Monday, August 31, 2015
Aegle marmelos, commonly known as bael, Bengal quince, golden apple, stone apple, wood apple, bili, is a species of tree native to India. It is present throughout Southeast Asia as a naturalized species. The tree is considered to be sacred by Hindus. Its fruits are used in traditional medicine and as a food throughout its range.
The word bilva (bel tree) is usually used as bilva-patra (leaf of bel). It is a sacred tree having sacrificial importance. Leaves of this sacred tree are generally trifoliate. This trifoliate leaf is symbolic of Trikal (brahma, vishnu and mahesh), Three eyes of lord shiva, Trishakti (Volition, action and knowledge), three lingas and three syllables of Omkar.
The bilva tree itself is so holy and auspicious that its worship or its significance is mentioned in many puranas and other scriptures at various instances. Here below is a narration of "greatness of bilva" under 22nd chapter in vidyesvarasamhita of shivapurana.
"The bilva is the symbol of lord shiva. It is adored even by the gods. It is difficult to understand its greatness. It can only be known to a certain extent. Whatever holy centre there is in the world finds a place under the root of bilva. He who worships mahadeva in the form of linga at the root of bilva becomes a purified soul. He shall certainly attain shiva. He, who pours water over his head at the root of a bilva, can be considered to have taken his bath in all sacred waters in the earth. Verily, he is holy. Seeing the water basin round the foot of the bilva tree full of water, shiva becomes greatly pleased. The man who worships the root of a bilva tree offering scents and flowers attains the region of shiva his happiness increases, his family flourishes. He who places a row of lighted lamps at the root of bilva tree with reverence becomes endowed with the knowledge of truth and merges into shiva. He who worships the bilva tree abounding in fresh tender sprouts becomes free from sins. If a man piously feeds a devotee of shiva at the root of a bilva tree he reaps the fruit thereof, ten million times more than in the usual course. He who makes a gift of rice cooked in milk and ghee to a devotee of shiva at the root of a bilva tree will never become poor."
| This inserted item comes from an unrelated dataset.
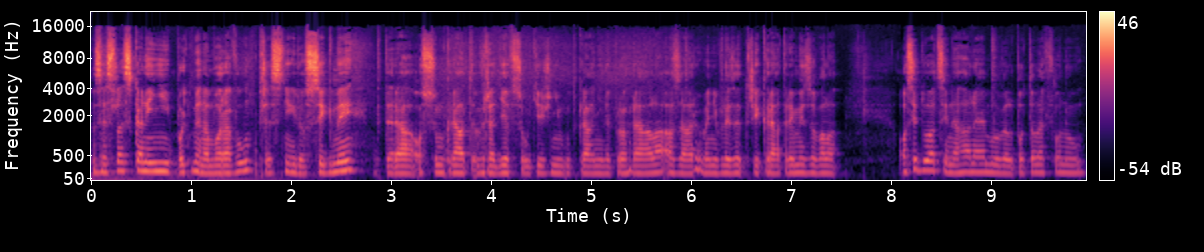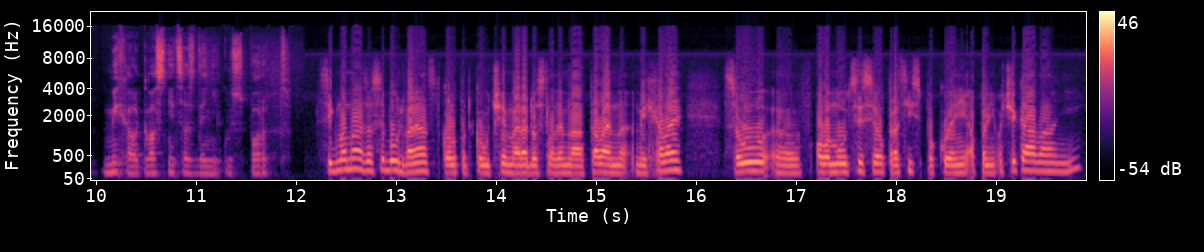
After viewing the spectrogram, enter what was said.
Ze Slezska nyní pojďme na Moravu, přesně do Sigmy, která osmkrát v řadě v soutěžním utkání neprohrála a zároveň v lize třikrát remizovala. O situaci na Hané mluvil po telefonu Michal Kvasnica z deníku Sport. Sigma má za sebou 12 kol pod koučem Radoslavem Látalem. Michale, jsou eh, v Olomouci s jeho prací spokojeni a plní očekávání?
Mahant Rama Shankar of Banaras wrote quoting the Skanda Purana and explained the origin of Bilva tree, "One day while Parvati was resting some drops of sweat fell from her forehead on the mountain Mandara, from which grew the bel tree, Girija lives on the root of the tree, Maheswari on its shoulder, Dukshayani on its branches, Parvati among its leaves, Katyayani in its fruit, Gaori in its flowers while in thorns the numerous Saktis find a home. It is also believed that Lakshmi, the Goddess of Wealth, also lives in the bel tree."
Those who perform the puja of Shiva and Parvati devoutly, using the leaves, will be endowed with spiritual powers.
Lakshmyaascha stana utpannam Mahaadeva sadaa priyam,
Bilva vriksham prayachchhaami eka bilvam Shivaarpanam.
Darshanam bilva vrikshasya sparshanam paapanaashanam,
Aghorapaapasamhaaram eka bilvam shivarpanam.
Born from the breasts of Goddess Lakshmi, the Bilva tree is ever dear to Mahadeva. So I ask this tree to offer a Bilva leaf to Lord Shiva. To have darshan of the Bilva tree, and to touch it, frees one from sin. The most terrible karma is destroyed when a Bilva leaf is offered to Lord Shiva.Sri Bilva Shtakam (v. 6–7)